— PROBLEM STATEMENT —
All records that follow are to be output exactly.

— Dataset entries —
********

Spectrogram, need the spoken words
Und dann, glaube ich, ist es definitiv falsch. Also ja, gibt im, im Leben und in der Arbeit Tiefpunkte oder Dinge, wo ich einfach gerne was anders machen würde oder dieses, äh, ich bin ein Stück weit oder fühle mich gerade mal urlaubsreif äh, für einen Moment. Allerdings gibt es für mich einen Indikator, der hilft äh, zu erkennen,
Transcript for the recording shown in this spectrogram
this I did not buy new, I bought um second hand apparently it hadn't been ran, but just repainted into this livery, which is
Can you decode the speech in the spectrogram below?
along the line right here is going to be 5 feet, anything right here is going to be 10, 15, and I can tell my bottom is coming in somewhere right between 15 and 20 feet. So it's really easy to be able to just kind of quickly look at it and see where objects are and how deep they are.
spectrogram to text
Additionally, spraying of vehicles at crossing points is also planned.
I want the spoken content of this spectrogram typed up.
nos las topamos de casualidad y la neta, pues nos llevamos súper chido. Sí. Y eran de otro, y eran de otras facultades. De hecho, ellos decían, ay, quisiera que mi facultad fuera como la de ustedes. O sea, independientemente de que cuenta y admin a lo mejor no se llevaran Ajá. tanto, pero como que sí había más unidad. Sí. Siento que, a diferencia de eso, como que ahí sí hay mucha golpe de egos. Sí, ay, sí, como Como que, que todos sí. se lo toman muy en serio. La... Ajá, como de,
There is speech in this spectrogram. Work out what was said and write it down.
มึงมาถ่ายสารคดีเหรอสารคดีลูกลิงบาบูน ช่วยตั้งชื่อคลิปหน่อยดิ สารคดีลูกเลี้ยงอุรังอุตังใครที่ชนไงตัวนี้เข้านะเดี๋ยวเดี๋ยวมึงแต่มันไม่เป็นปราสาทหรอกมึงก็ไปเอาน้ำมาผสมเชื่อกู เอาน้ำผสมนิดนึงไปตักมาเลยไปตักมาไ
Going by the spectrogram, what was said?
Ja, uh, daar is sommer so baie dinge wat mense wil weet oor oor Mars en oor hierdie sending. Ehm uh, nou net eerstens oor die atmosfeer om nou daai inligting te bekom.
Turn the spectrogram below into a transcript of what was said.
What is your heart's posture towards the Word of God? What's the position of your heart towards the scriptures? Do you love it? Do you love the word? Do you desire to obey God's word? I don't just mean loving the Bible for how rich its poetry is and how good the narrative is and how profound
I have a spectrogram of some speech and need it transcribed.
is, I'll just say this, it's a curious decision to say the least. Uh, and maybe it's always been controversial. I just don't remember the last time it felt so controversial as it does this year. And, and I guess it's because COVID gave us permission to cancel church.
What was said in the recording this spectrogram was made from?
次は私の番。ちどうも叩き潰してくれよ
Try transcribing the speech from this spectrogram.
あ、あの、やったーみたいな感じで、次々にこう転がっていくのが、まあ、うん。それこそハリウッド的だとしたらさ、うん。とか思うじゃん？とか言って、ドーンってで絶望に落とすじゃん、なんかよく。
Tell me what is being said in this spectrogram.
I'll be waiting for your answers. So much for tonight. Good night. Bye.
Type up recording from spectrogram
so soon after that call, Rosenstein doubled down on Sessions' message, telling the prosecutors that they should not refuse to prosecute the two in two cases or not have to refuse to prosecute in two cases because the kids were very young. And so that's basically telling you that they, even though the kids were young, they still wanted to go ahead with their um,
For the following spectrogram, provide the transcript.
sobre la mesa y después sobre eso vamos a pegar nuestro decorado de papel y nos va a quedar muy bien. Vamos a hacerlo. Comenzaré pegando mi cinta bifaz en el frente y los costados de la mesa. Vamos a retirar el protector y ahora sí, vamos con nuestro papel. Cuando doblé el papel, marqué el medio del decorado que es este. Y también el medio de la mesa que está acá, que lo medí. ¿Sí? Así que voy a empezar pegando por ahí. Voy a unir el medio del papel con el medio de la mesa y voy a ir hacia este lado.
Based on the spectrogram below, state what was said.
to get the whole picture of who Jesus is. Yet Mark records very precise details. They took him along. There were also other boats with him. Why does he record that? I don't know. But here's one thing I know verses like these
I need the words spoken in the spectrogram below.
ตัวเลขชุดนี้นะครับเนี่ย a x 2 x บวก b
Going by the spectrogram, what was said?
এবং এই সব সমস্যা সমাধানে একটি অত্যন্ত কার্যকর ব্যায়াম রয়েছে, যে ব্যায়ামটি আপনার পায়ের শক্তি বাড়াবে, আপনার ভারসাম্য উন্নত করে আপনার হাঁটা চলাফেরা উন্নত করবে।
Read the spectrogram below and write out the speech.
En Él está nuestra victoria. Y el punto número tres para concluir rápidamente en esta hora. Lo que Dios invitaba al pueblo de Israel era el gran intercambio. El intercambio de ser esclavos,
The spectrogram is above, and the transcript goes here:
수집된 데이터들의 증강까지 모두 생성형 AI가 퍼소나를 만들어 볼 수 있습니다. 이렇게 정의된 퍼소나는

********

— RESPONSE TO THIS EXERCISE —
Spectrogram, need the spoken words
Und dann, glaube ich, ist es definitiv falsch. Also ja, gibt im, im Leben und in der Arbeit Tiefpunkte oder Dinge, wo ich einfach gerne was anders machen würde oder dieses, äh, ich bin ein Stück weit oder fühle mich gerade mal urlaubsreif äh, für einen Moment. Allerdings gibt es für mich einen Indikator, der hilft äh, zu erkennen,
Transcript for the recording shown in this spectrogram
this I did not buy new, I bought um second hand apparently it hadn't been ran, but just repainted into this livery, which is
Can you decode the speech in the spectrogram below?
along the line right here is going to be 5 feet, anything right here is going to be 10, 15, and I can tell my bottom is coming in somewhere right between 15 and 20 feet. So it's really easy to be able to just kind of quickly look at it and see where objects are and how deep they are.
spectrogram to text
Additionally, spraying of vehicles at crossing points is also planned.
I want the spoken content of this spectrogram typed up.
nos las topamos de casualidad y la neta, pues nos llevamos súper chido. Sí. Y eran de otro, y eran de otras facultades. De hecho, ellos decían, ay, quisiera que mi facultad fuera como la de ustedes. O sea, independientemente de que cuenta y admin a lo mejor no se llevaran Ajá. tanto, pero como que sí había más unidad. Sí. Siento que, a diferencia de eso, como que ahí sí hay mucha golpe de egos. Sí, ay, sí, como Como que, que todos sí. se lo toman muy en serio. La... Ajá, como de,
There is speech in this spectrogram. Work out what was said and write it down.
มึงมาถ่ายสารคดีเหรอสารคดีลูกลิงบาบูน ช่วยตั้งชื่อคลิปหน่อยดิ สารคดีลูกเลี้ยงอุรังอุตังใครที่ชนไงตัวนี้เข้านะเดี๋ยวเดี๋ยวมึงแต่มันไม่เป็นปราสาทหรอกมึงก็ไปเอาน้ำมาผสมเชื่อกู เอาน้ำผสมนิดนึงไปตักมาเลยไปตักมาไ
Going by the spectrogram, what was said?
Ja, uh, daar is sommer so baie dinge wat mense wil weet oor oor Mars en oor hierdie sending. Ehm uh, nou net eerstens oor die atmosfeer om nou daai inligting te bekom.
Turn the spectrogram below into a transcript of what was said.
What is your heart's posture towards the Word of God? What's the position of your heart towards the scriptures? Do you love it? Do you love the word? Do you desire to obey God's word? I don't just mean loving the Bible for how rich its poetry is and how good the narrative is and how profound
I have a spectrogram of some speech and need it transcribed.
is, I'll just say this, it's a curious decision to say the least. Uh, and maybe it's always been controversial. I just don't remember the last time it felt so controversial as it does this year. And, and I guess it's because COVID gave us permission to cancel church.
What was said in the recording this spectrogram was made from?
次は私の番。ちどうも叩き潰してくれよ
Try transcribing the speech from this spectrogram.
あ、あの、やったーみたいな感じで、次々にこう転がっていくのが、まあ、うん。それこそハリウッド的だとしたらさ、うん。とか思うじゃん？とか言って、ドーンってで絶望に落とすじゃん、なんかよく。
Tell me what is being said in this spectrogram.
I'll be waiting for your answers. So much for tonight. Good night. Bye.
Type up recording from spectrogram
so soon after that call, Rosenstein doubled down on Sessions' message, telling the prosecutors that they should not refuse to prosecute the two in two cases or not have to refuse to prosecute in two cases because the kids were very young. And so that's basically telling you that they, even though the kids were young, they still wanted to go ahead with their um,
For the following spectrogram, provide the transcript.
sobre la mesa y después sobre eso vamos a pegar nuestro decorado de papel y nos va a quedar muy bien. Vamos a hacerlo. Comenzaré pegando mi cinta bifaz en el frente y los costados de la mesa. Vamos a retirar el protector y ahora sí, vamos con nuestro papel. Cuando doblé el papel, marqué el medio del decorado que es este. Y también el medio de la mesa que está acá, que lo medí. ¿Sí? Así que voy a empezar pegando por ahí. Voy a unir el medio del papel con el medio de la mesa y voy a ir hacia este lado.
Based on the spectrogram below, state what was said.
to get the whole picture of who Jesus is. Yet Mark records very precise details. They took him along. There were also other boats with him. Why does he record that? I don't know. But here's one thing I know verses like these
I need the words spoken in the spectrogram below.
ตัวเลขชุดนี้นะครับเนี่ย a x 2 x บวก b
Going by the spectrogram, what was said?
এবং এই সব সমস্যা সমাধানে একটি অত্যন্ত কার্যকর ব্যায়াম রয়েছে, যে ব্যায়ামটি আপনার পায়ের শক্তি বাড়াবে, আপনার ভারসাম্য উন্নত করে আপনার হাঁটা চলাফেরা উন্নত করবে।
Read the spectrogram below and write out the speech.
En Él está nuestra victoria. Y el punto número tres para concluir rápidamente en esta hora. Lo que Dios invitaba al pueblo de Israel era el gran intercambio. El intercambio de ser esclavos,
The spectrogram is above, and the transcript goes here:
수집된 데이터들의 증강까지 모두 생성형 AI가 퍼소나를 만들어 볼 수 있습니다. 이렇게 정의된 퍼소나는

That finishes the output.